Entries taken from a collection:
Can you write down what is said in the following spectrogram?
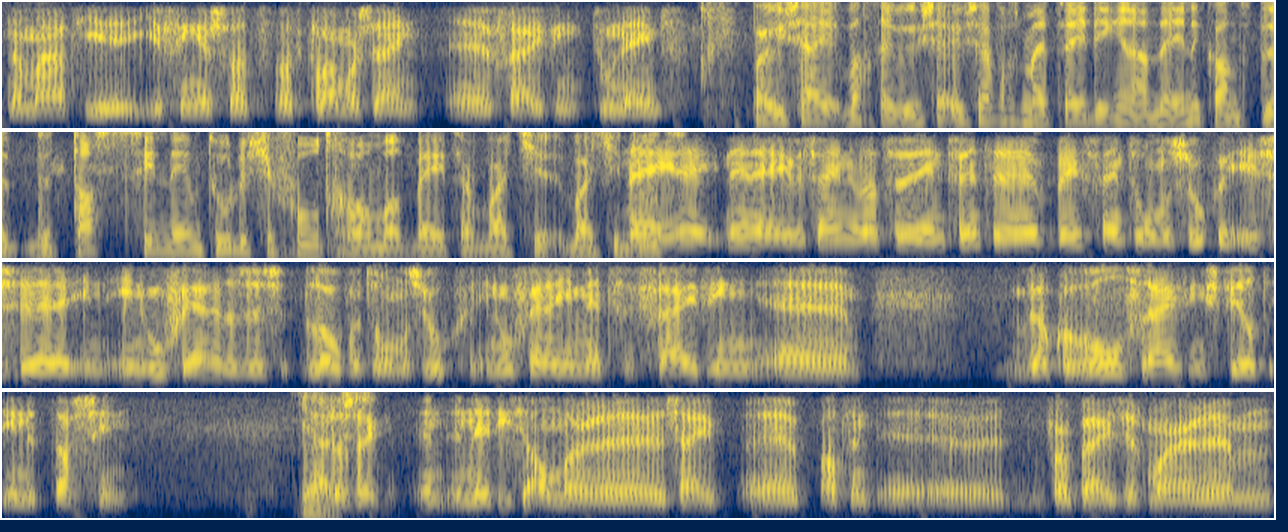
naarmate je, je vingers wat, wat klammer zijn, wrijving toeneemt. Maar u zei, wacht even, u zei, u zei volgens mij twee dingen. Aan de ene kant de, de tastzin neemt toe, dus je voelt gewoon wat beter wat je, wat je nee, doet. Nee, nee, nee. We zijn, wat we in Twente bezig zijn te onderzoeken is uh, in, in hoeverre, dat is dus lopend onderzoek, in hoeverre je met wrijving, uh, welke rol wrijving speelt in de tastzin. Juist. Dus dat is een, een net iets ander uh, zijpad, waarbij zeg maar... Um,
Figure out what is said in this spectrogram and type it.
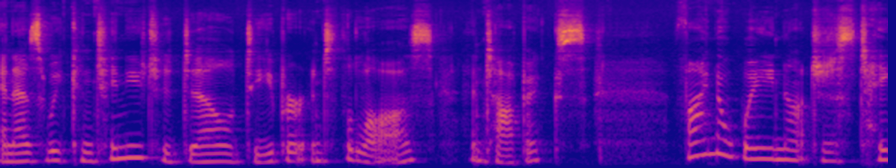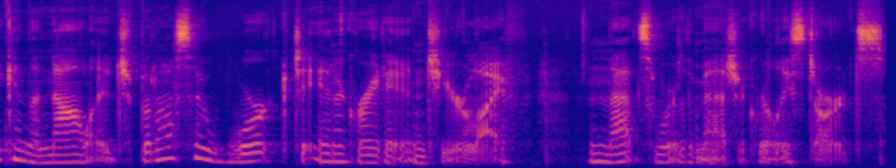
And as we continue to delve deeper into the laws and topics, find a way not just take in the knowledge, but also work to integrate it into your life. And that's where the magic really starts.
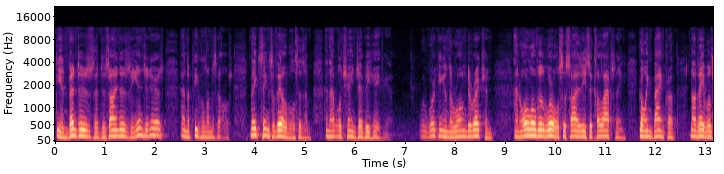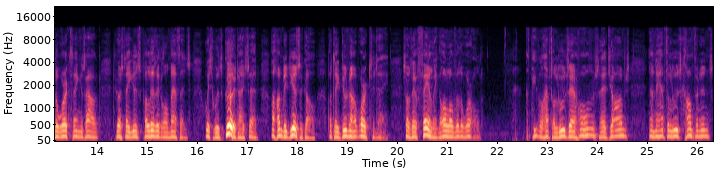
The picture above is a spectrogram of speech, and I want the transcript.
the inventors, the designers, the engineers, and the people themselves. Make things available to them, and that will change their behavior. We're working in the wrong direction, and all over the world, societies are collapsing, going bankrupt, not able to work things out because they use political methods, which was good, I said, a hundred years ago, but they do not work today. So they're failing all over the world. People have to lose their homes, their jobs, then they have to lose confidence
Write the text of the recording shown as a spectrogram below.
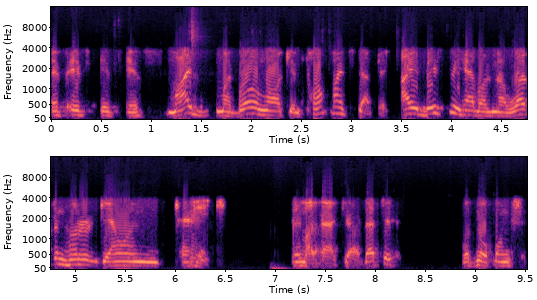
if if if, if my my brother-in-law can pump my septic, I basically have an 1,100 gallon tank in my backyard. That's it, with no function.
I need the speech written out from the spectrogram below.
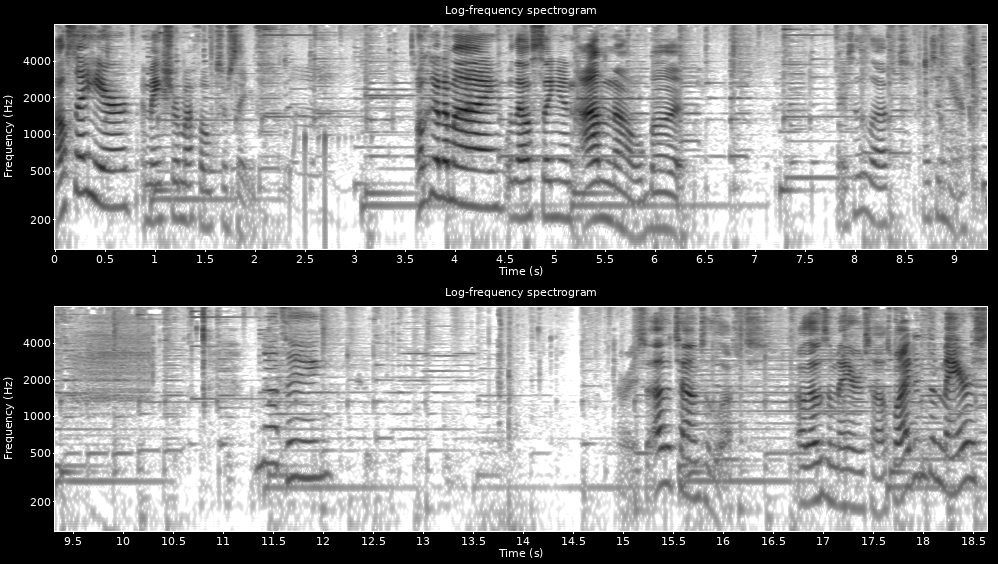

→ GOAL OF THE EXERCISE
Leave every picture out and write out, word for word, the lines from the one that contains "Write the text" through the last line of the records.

→ EXERCISE OUTPUT
Write the text of the recording shown as a spectrogram below.
if if if, if my my brother-in-law can pump my septic, I basically have an 1,100 gallon tank in my backyard. That's it, with no function.
I need the speech written out from the spectrogram below.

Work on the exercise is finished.